■ WORK REQUEST:
Output the entries below unchanged, except for the pictures.

■ RECORD SET:
- - - - - - -

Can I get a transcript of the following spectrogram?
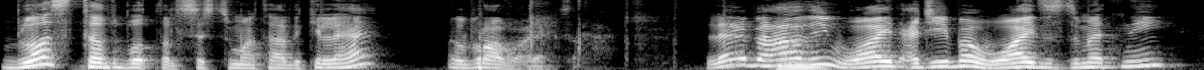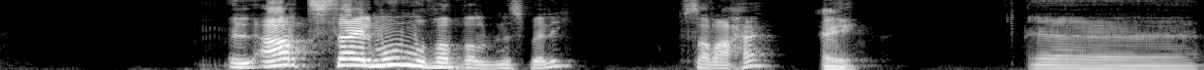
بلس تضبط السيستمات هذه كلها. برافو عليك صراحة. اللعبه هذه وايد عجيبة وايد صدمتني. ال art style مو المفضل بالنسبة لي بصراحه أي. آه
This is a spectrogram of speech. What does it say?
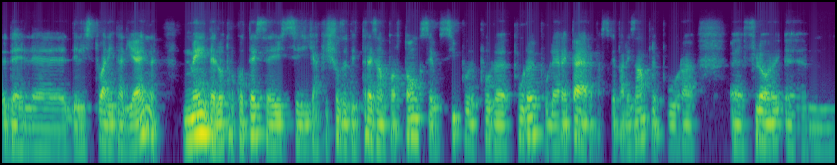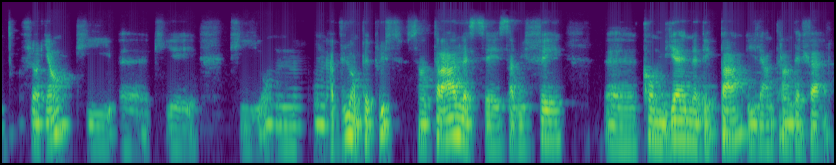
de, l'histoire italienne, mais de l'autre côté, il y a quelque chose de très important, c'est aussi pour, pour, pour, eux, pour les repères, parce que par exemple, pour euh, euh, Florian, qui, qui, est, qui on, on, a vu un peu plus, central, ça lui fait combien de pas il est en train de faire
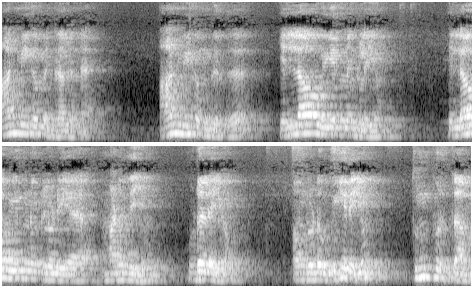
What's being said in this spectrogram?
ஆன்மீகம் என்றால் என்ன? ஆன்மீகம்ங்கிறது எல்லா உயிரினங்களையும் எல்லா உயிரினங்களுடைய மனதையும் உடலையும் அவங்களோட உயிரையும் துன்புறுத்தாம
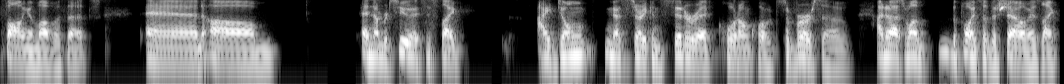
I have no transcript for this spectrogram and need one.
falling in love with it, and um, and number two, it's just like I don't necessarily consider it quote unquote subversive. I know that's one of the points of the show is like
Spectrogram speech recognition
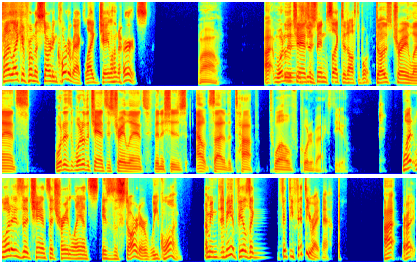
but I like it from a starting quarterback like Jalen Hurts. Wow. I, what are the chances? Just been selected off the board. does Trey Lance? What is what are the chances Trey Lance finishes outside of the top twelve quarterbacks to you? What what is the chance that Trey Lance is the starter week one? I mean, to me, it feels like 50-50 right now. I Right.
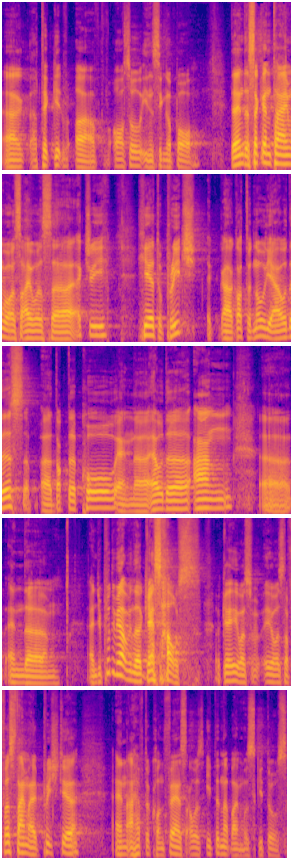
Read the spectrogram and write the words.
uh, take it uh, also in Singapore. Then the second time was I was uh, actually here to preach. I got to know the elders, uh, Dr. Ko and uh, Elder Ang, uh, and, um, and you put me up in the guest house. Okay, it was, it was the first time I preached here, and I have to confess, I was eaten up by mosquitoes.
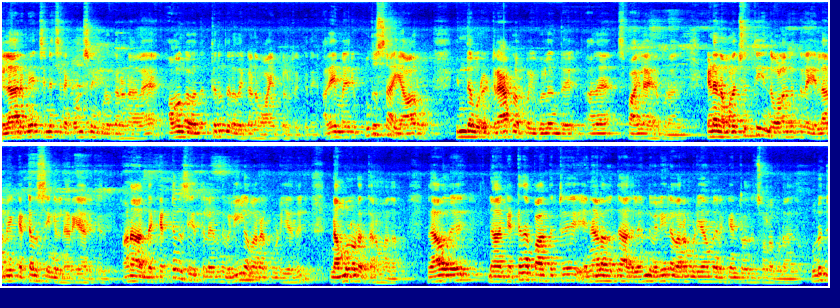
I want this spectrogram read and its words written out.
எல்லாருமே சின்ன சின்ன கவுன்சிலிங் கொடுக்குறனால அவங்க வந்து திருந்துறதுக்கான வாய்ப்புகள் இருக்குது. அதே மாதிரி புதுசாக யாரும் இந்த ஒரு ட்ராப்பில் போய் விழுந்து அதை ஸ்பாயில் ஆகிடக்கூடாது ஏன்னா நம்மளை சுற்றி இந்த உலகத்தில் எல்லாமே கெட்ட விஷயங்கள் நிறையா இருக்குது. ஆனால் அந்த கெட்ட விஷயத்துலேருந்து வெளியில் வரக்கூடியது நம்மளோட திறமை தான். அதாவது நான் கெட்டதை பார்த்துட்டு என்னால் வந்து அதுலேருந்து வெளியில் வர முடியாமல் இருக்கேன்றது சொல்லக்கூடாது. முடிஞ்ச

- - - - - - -

■ TASK ANSWER:
Can I get a transcript of the following spectrogram?
بلس تضبط السيستمات هذه كلها. برافو عليك صراحة. اللعبه هذه وايد عجيبة وايد صدمتني. ال art style مو المفضل بالنسبة لي بصراحه أي. آه
This is a spectrogram of speech. What does it say?
de, l'histoire italienne, mais de l'autre côté, il y a quelque chose de très important, c'est aussi pour, pour, pour, eux, pour les repères, parce que par exemple, pour euh, euh, Florian, qui, qui, est, qui on, on, a vu un peu plus, central, ça lui fait combien de pas il est en train de faire
What's being said in this spectrogram?
ஆன்மீகம் என்றால் என்ன? ஆன்மீகம்ங்கிறது எல்லா உயிரினங்களையும் எல்லா உயிரினங்களுடைய மனதையும் உடலையும் அவங்களோட உயிரையும் துன்புறுத்தாம
I have no transcript for this spectrogram and need one.
falling in love with it, and um, and number two, it's just like I don't necessarily consider it quote unquote subversive. I know that's one of the points of the show is like
Spectrogram speech recognition
but I like it from a starting quarterback like Jalen Hurts. Wow. I, what are the chances? Just been selected off the board. does Trey Lance? What is what are the chances Trey Lance finishes outside of the top twelve quarterbacks to you? What what is the chance that Trey Lance is the starter week one? I mean, to me, it feels like 50-50 right now. I Right.
Read the spectrogram and write the words.
uh, take it uh, also in Singapore. Then the second time was I was uh, actually here to preach. I got to know the elders, uh, Dr. Ko and uh, Elder Ang, uh, and, um, and you put me up in the guest house. Okay, it was, it was the first time I preached here, and I have to confess, I was eaten up by mosquitoes.
I want this spectrogram read and its words written out.
எல்லாருமே சின்ன சின்ன கவுன்சிலிங் கொடுக்குறனால அவங்க வந்து திருந்துறதுக்கான வாய்ப்புகள் இருக்குது. அதே மாதிரி புதுசாக யாரும் இந்த ஒரு ட்ராப்பில் போய் விழுந்து அதை ஸ்பாயில் ஆகிடக்கூடாது ஏன்னா நம்மளை சுற்றி இந்த உலகத்தில் எல்லாமே கெட்ட விஷயங்கள் நிறையா இருக்குது. ஆனால் அந்த கெட்ட விஷயத்துலேருந்து வெளியில் வரக்கூடியது நம்மளோட திறமை தான். அதாவது நான் கெட்டதை பார்த்துட்டு என்னால் வந்து அதுலேருந்து வெளியில் வர முடியாமல் இருக்கேன்றது சொல்லக்கூடாது. முடிஞ்ச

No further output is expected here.